WORK REQUIRED: The records below must be repeated exactly, but without their pictures.

Dataset excerpts:
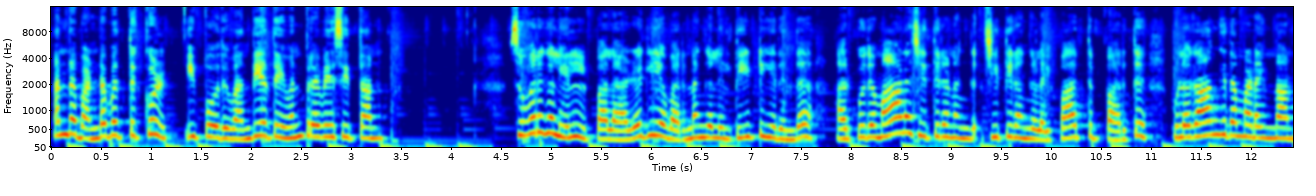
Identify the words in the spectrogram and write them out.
அந்த மண்டபத்துக்குள் இப்போது வந்தியத்தேவன் பிரவேசித்தான். சுவர்களில் பல அழகிய வர்ணங்களில் தீட்டியிருந்த அற்புதமான சித்திரங்க சித்திரங்களை பார்த்து பார்த்து புலகாங்கிதம் அடைந்தான்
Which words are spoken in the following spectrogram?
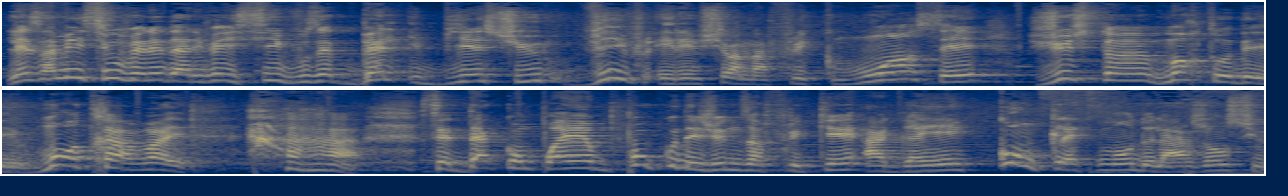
Les amis, si vous venez d'arriver ici, vous êtes bel et bien sûr vivre et réussir en Afrique. Moi, c'est juste un mortodé. Mon travail, c'est d'accompagner beaucoup de jeunes Africains à gagner concrètement de l'argent sur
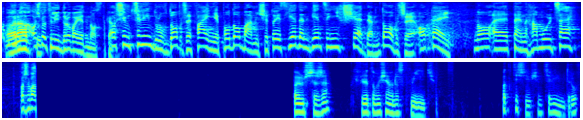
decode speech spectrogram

RESPONSE BOX:
Identify the words in the spectrogram and write them out.
அந்த மண்டபத்துக்குள் இப்போது வந்தியத்தேவன் பிரவேசித்தான். சுவர்களில் பல அழகிய வர்ணங்களில் தீட்டியிருந்த அற்புதமான சித்திரங்க சித்திரங்களை பார்த்து பார்த்து புலகாங்கிதம் அடைந்தான்
Which words are spoken in the following spectrogram?
Les amis, si vous venez d'arriver ici, vous êtes bel et bien sûr vivre et réussir en Afrique. Moi, c'est juste un mortodé. Mon travail, c'est d'accompagner beaucoup de jeunes Africains à gagner concrètement de l'argent sur
decode speech spectrogram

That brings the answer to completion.